The gesture changed the character of the inter-terrace house. It is at once open and uplifting instead of pokey. The windows also borrow the foliaged scenery of the matured trees in the neighbouring estate. At night, when all is dark outside, this wall of glass presents itself as a large, black panel that dialogues spatially with the black spiral staircase in the atrium.
“One of the differences between an apartment and house living is the ability to enhance the spaces [with features such as] this double-volume space,” said Ng. The spiral staircase helps to emphasise its verticality, as do the twin Vibia Wireflow chandeliers that were chosen for their barely-there profiles.
The thin cables cast geometric shadows onto the fair-faced concrete wall, injecting a decorative aspect without overwhelming the space. At first, the owner was not used to such lighting fixtures, being more used to traditional chandeliers. “It was a leap of faith. I thought it looked too skeletal, but now I love it,” he said.
This was one of the many decisions he trusted Ng with, which resulted in a dwelling that is both pragmatic for his family’s daily use as well as enlivening. On making sure the house was elderly-friendly, some decisions included making the first storey staircase wider than normal, with sturdy brass grip handrails and steel staircase treads that curve at the edge.
It leads to the second storey where the master bedroom is located. “The linear flight is easier for the owners to go to the master bedroom, especially in their later years, but the spiral staircase is fine for the kids,” Ng commented. He also placed the maid’s room and bathroom on the same level, elevating her position in the household.
“The linear flight is easier for the owners to go to the master bedroom, especially in their later years, but the spiral staircase is fine for the kids.” – Edmund Ng
The master bedroom, as well as some of the other bedrooms, present yet another surprise. Rather than tucking them aside, Ng has placed the en-suite bathrooms across the room’s width next to the window. In the master bedroom, a standalone bathtub in the centre of the space becomes a highlight. No walls or glass segregate the bathing and sleeping zones.

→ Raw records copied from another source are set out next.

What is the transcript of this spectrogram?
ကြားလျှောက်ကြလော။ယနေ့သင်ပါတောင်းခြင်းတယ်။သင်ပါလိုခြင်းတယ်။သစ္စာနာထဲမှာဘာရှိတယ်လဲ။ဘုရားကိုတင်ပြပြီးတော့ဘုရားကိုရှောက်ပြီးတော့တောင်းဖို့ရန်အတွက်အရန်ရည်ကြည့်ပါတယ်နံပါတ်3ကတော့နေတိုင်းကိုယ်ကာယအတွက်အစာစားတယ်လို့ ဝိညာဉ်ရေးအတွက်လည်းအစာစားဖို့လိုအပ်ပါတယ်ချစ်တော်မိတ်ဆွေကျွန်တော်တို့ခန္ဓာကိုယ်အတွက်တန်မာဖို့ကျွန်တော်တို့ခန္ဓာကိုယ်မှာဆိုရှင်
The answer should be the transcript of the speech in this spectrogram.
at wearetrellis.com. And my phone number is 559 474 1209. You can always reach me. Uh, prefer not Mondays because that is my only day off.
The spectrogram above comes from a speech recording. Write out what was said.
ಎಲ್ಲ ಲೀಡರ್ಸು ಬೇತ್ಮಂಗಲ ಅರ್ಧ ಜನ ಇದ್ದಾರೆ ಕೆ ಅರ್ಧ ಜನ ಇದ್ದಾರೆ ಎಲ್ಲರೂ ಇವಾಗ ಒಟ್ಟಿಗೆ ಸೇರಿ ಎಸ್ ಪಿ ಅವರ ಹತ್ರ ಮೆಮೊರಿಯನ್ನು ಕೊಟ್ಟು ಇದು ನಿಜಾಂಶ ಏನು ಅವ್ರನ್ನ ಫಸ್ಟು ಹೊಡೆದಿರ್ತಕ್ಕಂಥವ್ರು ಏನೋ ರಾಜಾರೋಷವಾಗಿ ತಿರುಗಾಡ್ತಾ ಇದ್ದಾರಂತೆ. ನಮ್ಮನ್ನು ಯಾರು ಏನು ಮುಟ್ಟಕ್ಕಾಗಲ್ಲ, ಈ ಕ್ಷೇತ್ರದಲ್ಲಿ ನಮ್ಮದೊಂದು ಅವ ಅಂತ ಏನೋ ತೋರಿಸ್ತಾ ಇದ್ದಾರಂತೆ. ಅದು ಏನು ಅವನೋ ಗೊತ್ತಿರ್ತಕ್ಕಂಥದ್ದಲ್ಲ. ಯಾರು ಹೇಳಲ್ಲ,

“It is very hospitality-driven,” said Ng on the trick borrowed from boutique hotels that celebrate the cleansing process as a ritual of relaxation – and sometimes, exhibitionism – rather than utilitarianism. Functionally, it also allows the bathrooms to have natural ventilation and light from the window. The owner shared that he enjoys soaking in the tub almost daily.
While the walls in the other parts of the house are whitewashed or concrete, here, the owner’s wife indulges in her love for wallpaper. The fair-faced concrete was more her husband’s preference. The textured walls are matched with light timber vinyl flooring and curtains in an earthy shade.
On the third storey, there are bedrooms for two of the children and their grandmother, who visits regularly. At the attic, level is a private space for the middle son, which comes with a balcony that sends breezes down the interiors when the doors are open.
The owner had originally wanted a full glass facade but Ng convinced him to incorporate aluminium screens for privacy and shade. Together with concrete and granite walls, the horizontal members project a neat appearance that is entirely contemporary compared to the neighbours’ terracotta tiled roofs, and quaint frontages accented with curved balconies and windows.
This conservative front belies the multitude of innovative manoeuvres by Ng that turned a cloistered, ubiquitous and narrow home into one that is artful, voluminous, and enjoys abundant light, air, and space.